What is being asked - In the copy, include no pictures. Reproduce the rest of the entries exactly.

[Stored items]
Start of Block

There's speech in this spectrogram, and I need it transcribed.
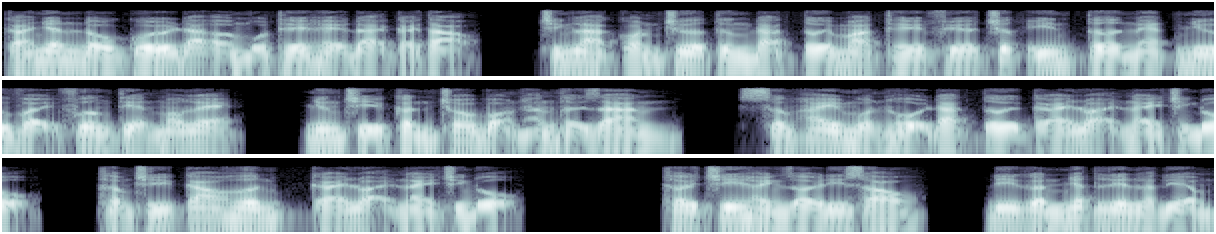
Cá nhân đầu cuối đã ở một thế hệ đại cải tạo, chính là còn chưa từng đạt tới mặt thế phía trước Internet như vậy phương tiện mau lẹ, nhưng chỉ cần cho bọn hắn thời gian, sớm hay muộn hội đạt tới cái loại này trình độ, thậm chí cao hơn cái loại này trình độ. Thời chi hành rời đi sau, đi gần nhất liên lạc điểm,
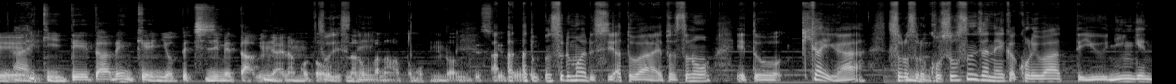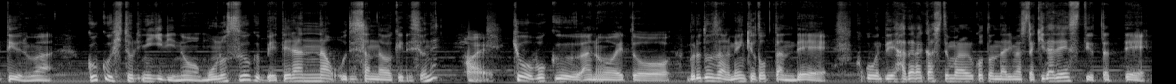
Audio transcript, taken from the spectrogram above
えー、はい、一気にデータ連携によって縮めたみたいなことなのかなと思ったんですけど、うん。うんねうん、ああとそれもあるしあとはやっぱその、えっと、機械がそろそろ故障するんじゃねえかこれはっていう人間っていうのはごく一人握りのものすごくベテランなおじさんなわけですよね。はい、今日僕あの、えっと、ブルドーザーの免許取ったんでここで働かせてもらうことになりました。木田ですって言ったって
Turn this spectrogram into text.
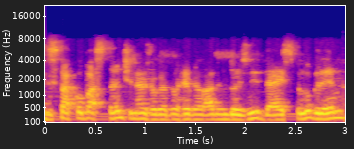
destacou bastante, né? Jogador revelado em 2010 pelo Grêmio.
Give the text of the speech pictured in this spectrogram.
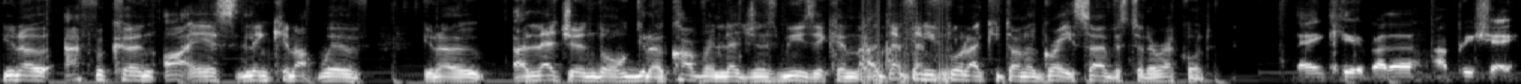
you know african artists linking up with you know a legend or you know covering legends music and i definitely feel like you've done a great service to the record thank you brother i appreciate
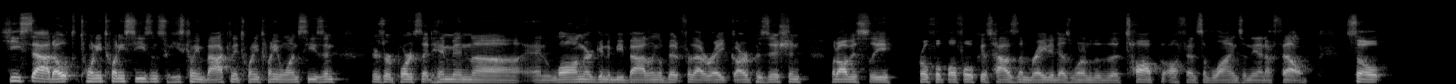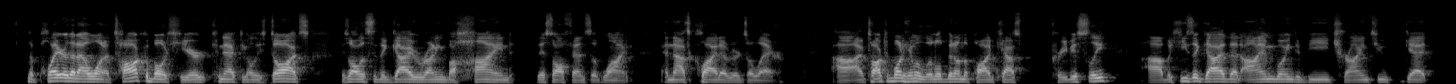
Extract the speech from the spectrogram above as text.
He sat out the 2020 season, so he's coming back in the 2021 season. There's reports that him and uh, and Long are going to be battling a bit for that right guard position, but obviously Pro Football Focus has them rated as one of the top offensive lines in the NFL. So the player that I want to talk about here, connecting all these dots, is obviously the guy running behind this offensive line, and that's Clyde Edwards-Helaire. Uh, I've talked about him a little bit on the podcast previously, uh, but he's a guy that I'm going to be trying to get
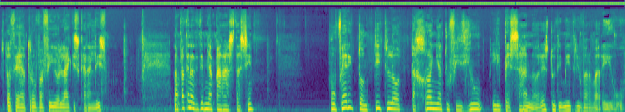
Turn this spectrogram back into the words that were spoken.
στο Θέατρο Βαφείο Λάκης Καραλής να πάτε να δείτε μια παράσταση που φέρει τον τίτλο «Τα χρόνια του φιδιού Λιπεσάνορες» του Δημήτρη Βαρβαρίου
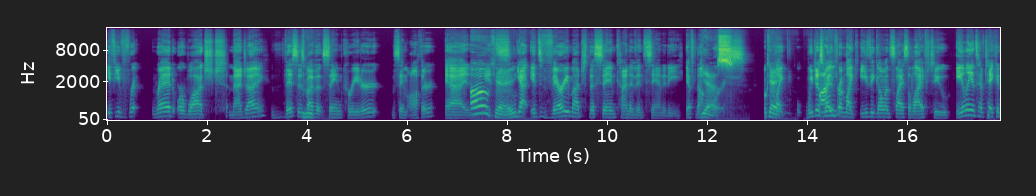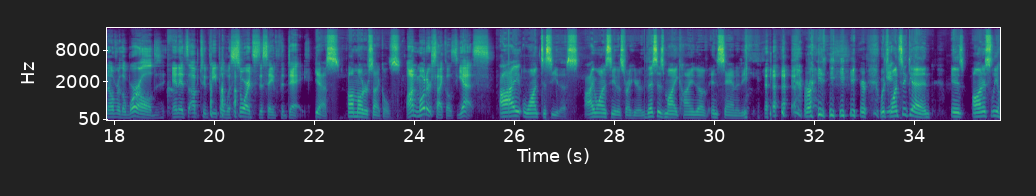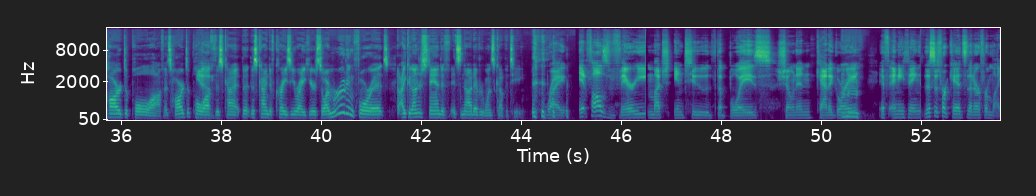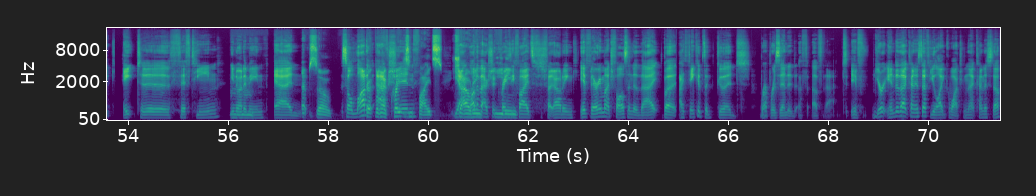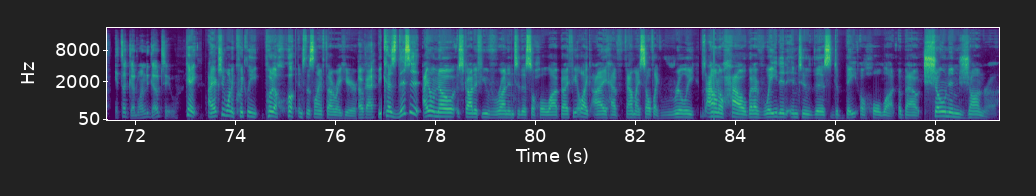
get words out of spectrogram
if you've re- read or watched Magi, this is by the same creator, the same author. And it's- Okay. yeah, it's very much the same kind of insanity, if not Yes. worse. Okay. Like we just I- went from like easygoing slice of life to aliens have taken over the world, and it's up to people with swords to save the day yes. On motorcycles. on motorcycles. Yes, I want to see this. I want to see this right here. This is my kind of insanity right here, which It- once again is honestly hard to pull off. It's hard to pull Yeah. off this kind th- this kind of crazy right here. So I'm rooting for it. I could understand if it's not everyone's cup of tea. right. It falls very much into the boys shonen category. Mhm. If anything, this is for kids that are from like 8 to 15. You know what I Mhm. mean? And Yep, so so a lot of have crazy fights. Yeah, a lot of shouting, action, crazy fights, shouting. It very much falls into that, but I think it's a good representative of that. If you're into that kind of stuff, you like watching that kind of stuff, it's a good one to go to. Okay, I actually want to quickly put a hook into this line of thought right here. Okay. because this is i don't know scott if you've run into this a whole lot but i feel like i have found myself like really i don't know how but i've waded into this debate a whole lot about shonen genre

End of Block

Task response -
There's speech in this spectrogram, and I need it transcribed.
Cá nhân đầu cuối đã ở một thế hệ đại cải tạo, chính là còn chưa từng đạt tới mặt thế phía trước Internet như vậy phương tiện mau lẹ, nhưng chỉ cần cho bọn hắn thời gian, sớm hay muộn hội đạt tới cái loại này trình độ, thậm chí cao hơn cái loại này trình độ. Thời chi hành rời đi sau, đi gần nhất liên lạc điểm,
Audio transcript, taken from the spectrogram above
えー、はい、一気にデータ連携によって縮めたみたいなことなのかなと思ったんですけど、うん。うんねうん、ああとそれもあるしあとはやっぱその、えっと、機械がそろそろ故障するんじゃねえかこれはっていう人間っていうのはごく一人握りのものすごくベテランなおじさんなわけですよね。はい、今日僕あの、えっと、ブルドーザーの免許取ったんでここで働かせてもらうことになりました。木田ですって言ったって
Turn this spectrogram into text.
destacou bastante, né? Jogador revelado em 2010 pelo Grêmio.
Give the text of the speech pictured in this spectrogram.
you know african artists linking up with you know a legend or you know covering legends music and i definitely feel like you've done a great service to the record thank you brother i appreciate
Extract the speech from the spectrogram above as text.
He sat out the 2020 season, so he's coming back in the 2021 season. There's reports that him and uh, and Long are going to be battling a bit for that right guard position, but obviously Pro Football Focus has them rated as one of the top offensive lines in the NFL. So the player that I want to talk about here, connecting all these dots, is obviously the guy running behind this offensive line, and that's Clyde Edwards-Helaire. Uh, I've talked about him a little bit on the podcast previously, uh, but he's a guy that I'm going to be trying to get
Turn this spectrogram back into the words that were spoken.
στο Θέατρο Βαφείο Λάκης Καραλής να πάτε να δείτε μια παράσταση που φέρει τον τίτλο «Τα χρόνια του φιδιού Λιπεσάνορες» του Δημήτρη Βαρβαρίου
get words out of spectrogram
if you've re- read or watched Magi, this is by the same creator, the same author. And it's- Okay. yeah, it's very much the same kind of insanity, if not Yes. worse. Okay. Like we just I- went from like easygoing slice of life to aliens have taken over the world, and it's up to people with swords to save the day yes. On motorcycles. on motorcycles. Yes, I want to see this. I want to see this right here. This is my kind of insanity right here, which It- once again is honestly hard to pull off. It's hard to pull Yeah. off this kind th- this kind of crazy right here. So I'm rooting for it. I could understand if it's not everyone's cup of tea. right. It falls very much into the boys shonen category. Mhm. If anything, this is for kids that are from like 8 to 15. You know what I Mhm. mean? And Yep, so so a lot of have crazy fights. Yeah, a lot of shouting, action, crazy fights, shouting. It very much falls into that, but I think it's a good representative of that. If you're into that kind of stuff, you like watching that kind of stuff, it's a good one to go to. Okay, I actually want to quickly put a hook into this line of thought right here. Okay. because this is i don't know scott if you've run into this a whole lot but i feel like i have found myself like really i don't know how but i've waded into this debate a whole lot about shonen genre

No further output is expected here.